Next I wanted to turn our attention to the artistic merits of the bank note as a whole. What, exactly, is it that makes it look a little strange (subject matter aside)? It’s quite simple. Notice the ships at the left side; they’re resting at a proper angle on top of the water. The vanishing point,   a point in the image where all perspective lines converge, is somewhere in the center of the picture. The ships’ lines correctly radiate out from this point, giving the viewer the impression that the ships are real, three-dimensional objects.

The right half of the centerpiece, however, appears to have tossed out this convention in favour of a train track where the vanishing point would force the locomotive to drive deep into the ground. The cow-catcher would be sadly obsolete, but that would be the least of our worries in such a reality.

Assuming the whole set has about seven bills in it ($1, $2, $5, $10, $20, $50, and $100), that would make the cost roughly $128 a pop. That, to me, is excessive for a bill where the details are poorly preserved (assuming they’re there), and where highschool art class concepts are discarded for seemingly no good reason.

But that’s all aesthetic, right? To each his own and all that. Besides, the art on legal tender is not within the presenter’s control, so let’s zoom out to a more macro-level view and look at the other features of the program that really make it stand out. Why not start with the obvious?

I had more than a passing fancy in Numismatics so I know at least a touch about bill and coin collecting. Let’s assume you don’t have an introduction in this field. Regardless of how much you may or may not know, you’d think it would be safe to assume that the items being sold on “The Coin Show” would be coins. Not so.

Moving on, the toll-free number in the corner was surely the invention of some rebellious marketeers.  Here they’ve shunned the one-three-three-four digit combination pattern for a startling one-three-four-three sequence.

Outrageous!

A bit of hyperbole, I know, but you have to admit something there feels wrong. The numbers are grouped in mnemonic sets, which I suppose makes sense, but they’re just begging to be misread and mis-dialed. And why not? The pink “Shop” logo in the other corner indicates the target audience; mostly women and mostly, I suspect,  middle-aged. That often means glasses which are intended specifically to prevent the misreading of oddly-grouped and small-fonted  information.

At this point you’re probably thinking, “You know, Patrick, this sounds an awful lot like whining, bitching, and possibly complaining.” Well, you’re wrong.

needs a title?These things I point out are the things that keep me so enthralled with local cable.

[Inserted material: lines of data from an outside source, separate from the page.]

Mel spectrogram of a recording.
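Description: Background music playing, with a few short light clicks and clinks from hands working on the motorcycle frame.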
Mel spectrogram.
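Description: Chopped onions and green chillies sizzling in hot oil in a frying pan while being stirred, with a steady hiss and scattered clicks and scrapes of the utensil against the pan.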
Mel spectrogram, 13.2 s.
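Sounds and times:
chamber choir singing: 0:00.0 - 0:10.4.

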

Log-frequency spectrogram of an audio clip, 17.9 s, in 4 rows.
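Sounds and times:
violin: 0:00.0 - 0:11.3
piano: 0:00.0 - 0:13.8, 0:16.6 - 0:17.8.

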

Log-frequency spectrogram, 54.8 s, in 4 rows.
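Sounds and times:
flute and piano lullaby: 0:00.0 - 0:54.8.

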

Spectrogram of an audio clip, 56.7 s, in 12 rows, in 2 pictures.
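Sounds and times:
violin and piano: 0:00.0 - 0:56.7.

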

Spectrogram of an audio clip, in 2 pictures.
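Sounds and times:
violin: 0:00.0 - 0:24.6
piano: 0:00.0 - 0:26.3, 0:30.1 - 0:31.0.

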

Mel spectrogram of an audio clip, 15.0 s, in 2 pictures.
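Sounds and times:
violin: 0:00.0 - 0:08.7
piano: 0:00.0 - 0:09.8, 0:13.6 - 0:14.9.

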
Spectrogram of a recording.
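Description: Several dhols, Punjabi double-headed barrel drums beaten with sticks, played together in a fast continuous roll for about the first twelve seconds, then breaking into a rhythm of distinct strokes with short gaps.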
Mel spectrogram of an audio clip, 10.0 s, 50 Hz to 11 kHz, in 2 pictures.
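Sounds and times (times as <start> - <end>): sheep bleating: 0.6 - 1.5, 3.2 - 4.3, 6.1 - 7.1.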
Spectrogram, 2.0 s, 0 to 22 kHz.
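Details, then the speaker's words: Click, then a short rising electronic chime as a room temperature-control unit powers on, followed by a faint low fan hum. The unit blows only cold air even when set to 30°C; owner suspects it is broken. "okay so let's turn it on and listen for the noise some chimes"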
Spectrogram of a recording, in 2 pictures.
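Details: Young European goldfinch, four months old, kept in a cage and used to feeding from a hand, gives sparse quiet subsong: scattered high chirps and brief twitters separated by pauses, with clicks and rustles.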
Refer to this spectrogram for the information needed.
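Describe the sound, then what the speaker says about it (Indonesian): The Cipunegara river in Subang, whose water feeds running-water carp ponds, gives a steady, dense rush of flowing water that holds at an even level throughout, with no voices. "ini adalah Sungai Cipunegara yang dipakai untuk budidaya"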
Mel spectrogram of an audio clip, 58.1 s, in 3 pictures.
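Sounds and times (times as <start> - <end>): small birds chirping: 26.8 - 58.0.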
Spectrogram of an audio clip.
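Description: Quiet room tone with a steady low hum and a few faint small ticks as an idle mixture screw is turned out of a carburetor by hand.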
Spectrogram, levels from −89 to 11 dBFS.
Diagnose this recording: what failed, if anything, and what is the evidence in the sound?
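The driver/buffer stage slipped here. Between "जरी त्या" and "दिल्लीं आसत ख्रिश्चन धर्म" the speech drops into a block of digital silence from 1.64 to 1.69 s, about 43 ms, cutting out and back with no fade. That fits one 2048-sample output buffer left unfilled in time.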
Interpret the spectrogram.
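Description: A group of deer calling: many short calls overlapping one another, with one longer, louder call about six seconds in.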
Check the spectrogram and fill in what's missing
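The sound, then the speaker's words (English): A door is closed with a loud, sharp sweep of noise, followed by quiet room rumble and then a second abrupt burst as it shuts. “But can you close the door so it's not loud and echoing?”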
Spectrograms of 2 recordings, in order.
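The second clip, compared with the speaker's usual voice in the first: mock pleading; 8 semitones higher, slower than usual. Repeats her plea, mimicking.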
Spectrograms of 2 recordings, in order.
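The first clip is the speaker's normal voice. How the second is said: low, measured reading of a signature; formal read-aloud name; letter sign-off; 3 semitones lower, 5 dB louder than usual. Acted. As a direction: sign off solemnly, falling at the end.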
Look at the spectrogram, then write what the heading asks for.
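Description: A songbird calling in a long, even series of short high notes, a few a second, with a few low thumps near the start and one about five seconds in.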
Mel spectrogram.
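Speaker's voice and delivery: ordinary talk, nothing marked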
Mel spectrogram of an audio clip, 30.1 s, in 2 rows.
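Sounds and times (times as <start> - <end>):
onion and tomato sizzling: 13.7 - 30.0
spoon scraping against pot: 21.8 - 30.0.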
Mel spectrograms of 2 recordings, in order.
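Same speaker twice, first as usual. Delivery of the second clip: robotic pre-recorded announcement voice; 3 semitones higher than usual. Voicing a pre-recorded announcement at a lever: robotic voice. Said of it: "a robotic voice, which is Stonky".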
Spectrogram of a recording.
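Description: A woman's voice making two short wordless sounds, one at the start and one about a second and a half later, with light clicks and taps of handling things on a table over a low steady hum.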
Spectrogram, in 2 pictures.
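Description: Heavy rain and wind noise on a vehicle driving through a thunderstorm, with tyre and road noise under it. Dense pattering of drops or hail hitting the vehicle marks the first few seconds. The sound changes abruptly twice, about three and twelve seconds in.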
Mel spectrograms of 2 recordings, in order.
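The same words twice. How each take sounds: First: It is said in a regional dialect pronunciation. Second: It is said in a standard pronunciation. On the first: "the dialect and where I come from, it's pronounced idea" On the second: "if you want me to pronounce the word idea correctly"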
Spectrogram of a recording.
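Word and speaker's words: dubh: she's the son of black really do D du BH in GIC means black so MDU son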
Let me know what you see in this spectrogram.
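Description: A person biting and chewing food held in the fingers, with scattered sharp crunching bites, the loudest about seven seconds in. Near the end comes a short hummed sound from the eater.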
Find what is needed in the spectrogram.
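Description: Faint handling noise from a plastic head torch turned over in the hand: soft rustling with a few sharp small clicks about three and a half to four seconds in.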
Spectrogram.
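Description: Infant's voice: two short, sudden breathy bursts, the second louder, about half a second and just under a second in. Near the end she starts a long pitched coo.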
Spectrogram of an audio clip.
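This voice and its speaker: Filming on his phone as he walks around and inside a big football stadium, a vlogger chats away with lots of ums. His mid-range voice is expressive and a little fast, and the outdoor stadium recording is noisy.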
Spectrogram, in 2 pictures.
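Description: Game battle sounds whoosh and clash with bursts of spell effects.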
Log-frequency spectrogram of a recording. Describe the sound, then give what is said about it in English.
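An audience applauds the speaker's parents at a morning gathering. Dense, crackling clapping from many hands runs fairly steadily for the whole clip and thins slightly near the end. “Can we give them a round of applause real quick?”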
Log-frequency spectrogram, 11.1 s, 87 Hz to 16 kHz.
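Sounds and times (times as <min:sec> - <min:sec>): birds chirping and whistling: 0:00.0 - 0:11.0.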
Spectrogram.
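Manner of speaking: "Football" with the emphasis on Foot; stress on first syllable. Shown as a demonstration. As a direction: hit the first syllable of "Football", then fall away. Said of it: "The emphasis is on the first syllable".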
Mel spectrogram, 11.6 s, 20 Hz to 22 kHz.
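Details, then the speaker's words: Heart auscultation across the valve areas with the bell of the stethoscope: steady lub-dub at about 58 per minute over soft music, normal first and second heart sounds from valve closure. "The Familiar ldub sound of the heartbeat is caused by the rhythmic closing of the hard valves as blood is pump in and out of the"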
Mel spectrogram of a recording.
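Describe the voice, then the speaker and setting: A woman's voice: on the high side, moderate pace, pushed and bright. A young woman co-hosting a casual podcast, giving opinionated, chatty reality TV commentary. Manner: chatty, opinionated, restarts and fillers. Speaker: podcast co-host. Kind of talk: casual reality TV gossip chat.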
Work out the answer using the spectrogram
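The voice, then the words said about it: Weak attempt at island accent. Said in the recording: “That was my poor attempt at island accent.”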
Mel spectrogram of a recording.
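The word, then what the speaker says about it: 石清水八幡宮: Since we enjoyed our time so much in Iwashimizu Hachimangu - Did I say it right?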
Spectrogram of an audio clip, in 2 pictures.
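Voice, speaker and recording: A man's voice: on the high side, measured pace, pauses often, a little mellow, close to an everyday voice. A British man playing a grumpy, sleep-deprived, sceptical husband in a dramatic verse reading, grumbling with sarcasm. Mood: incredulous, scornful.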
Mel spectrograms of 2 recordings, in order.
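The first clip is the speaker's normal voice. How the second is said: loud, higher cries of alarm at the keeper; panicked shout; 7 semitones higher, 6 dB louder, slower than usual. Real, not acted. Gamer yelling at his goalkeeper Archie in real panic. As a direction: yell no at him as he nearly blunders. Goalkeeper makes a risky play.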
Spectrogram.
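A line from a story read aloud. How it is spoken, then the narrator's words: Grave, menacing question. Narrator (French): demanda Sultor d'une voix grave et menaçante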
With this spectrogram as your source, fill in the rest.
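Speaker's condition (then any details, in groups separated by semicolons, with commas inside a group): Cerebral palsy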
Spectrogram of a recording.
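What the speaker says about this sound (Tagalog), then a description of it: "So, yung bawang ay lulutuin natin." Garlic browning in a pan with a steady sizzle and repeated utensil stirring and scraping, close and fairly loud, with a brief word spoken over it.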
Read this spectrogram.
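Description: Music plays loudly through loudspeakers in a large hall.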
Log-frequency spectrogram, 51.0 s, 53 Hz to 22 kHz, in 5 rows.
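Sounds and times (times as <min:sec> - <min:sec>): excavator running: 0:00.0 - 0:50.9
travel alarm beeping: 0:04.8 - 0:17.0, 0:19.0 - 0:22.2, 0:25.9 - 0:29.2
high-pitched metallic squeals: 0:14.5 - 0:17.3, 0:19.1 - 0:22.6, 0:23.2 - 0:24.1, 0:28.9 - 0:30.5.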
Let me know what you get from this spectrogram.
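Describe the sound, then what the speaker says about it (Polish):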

I chose only one, and in hindsight, somewhat weak example from the pseudo-local Shopping Channel. Had I been tuned to Rogers Cable 10, I would have been treated to an expansive, multi-layered array of brilliant programming such as Toronto’s Talent, Sex @ 11, and GTHL Minor Midget Hockey.

These programs are something that the big networks with their budgets, polished scripts, and personable hosts can never hope to approach. It’s precisely the awful, poorly scripted and ultra-low budget shows that local channels carry that makes them so enjoyable.

Pulling comparisons between major network shows and those found on local access TV is mostly an apples-and-oranges affair. As I pointed out at the beginning, if you’re not willing to crack a smile when they’re on (especially the “serious” ones), you are going to suffer some form of brain damage.  However, if you’re able to check your presumptions at the door and just enjoy shows as the  genuine entertainment that they are, I’m sure you’ll find that local access television in Toronto is the bee’s knees. It’ll help while reading TCL too.

What's on your mind?